When the EPO agrees that your invention is patentable, your patent will be granted.
What happens next when the patent is granted?
The grant procedure has two stages:
A. Once the application is allowed, you will be required to pay further fees and file translations of the claims in order for the European patent to be granted.
B. The granted European patent will only take effect in countries where it is validated. In order to validate the patent in some, but not all, EPC countries, it is necessary to translate the full text of the patent into the official language of that country. Translating patents is expensive, so, depending on where you want your European patent to take effect, this part of the grant procedure may be costly.
Within nine months of grant, the patent may be opposed at the EPO by any other person. Should the patent be opposed, it is possible to defend your patent by entering into opposition proceedings.
Renewal fees need to be paid while the application is pending to keep it alive. The first renewal fee is due two years after filing the application, and subsequent renewal fees are due annually.
Once the European patent has been granted, it effectively splits into a group of separate national patent rights. Annual renewal fees will need to be paid in each chosen country to keep the respective national patent rights in force. You can choose to let your patent rights lapse in one or more of the chosen countries, without affecting the patent rights remaining in other countries.
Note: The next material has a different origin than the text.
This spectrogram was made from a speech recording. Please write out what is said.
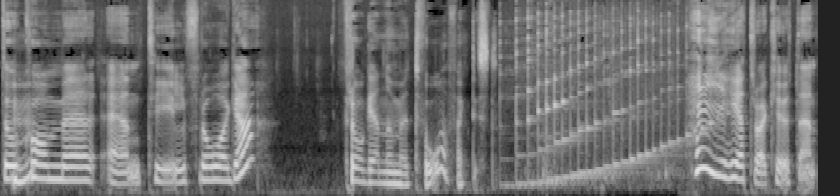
då Mm. kommer en till fråga. Fråga nummer två faktiskt. Hej heteroakuten!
How do I enforce my patent?
Once your patent has been granted it is enforceable in each of the countries designated, assuming relevant translations have been made and renewal fees paid. Anyone using your invention without your consent in those countries will be infringing the patent.
Action can be taken by instructing attorneys in the relevant countries to act on your behalf. A separate action is necessary in each country in which you wish to enforce your patent rights.
You cannot sue for infringement until the European patent application has been granted. However, once your application has been granted, it may be possible to claim damages back to the date on which your application was published.
What can we do for you?
A European Patent Attorney can handle all aspects of obtaining a European Patent, including writing the application.
Employing a European Patent Attorney may increase your costs in the short term, but it is likely to give you a more secure European Patent. European Patent Attorneys are bound by professional rules of conduct which prevent us from telling anyone about your invention without your consent.
We can advise you on other aspects of intellectual property such as Trade Marks, Copyright, Designs, licensing and litigation, in Britain, Europe and around the world.
The members of the EPC as at 1st October 2010
Any or all of the above countries can be designated in a European Patent application.
Extension and Validation States
A European Patent can also be “extended”2 to the following countries:
BOSNIA & HERZEGOVINA
Furthermore, “validation”2 can be effected in the following non-member states:
REPUBLIC OF MOLDOVA
1 Liechtenstein and Switzerland together count as a single designation
2 These “extension” and “validation” countries cannot be designated as such in a European Patent application, but the national law in each country provides for “extension” or “validation” into that country of the rights conferred by a granted European patent. We can provide further information about this if you are interested in any of these countries.
This information is simplified and must not be taken as a definitive statement of the law or practice.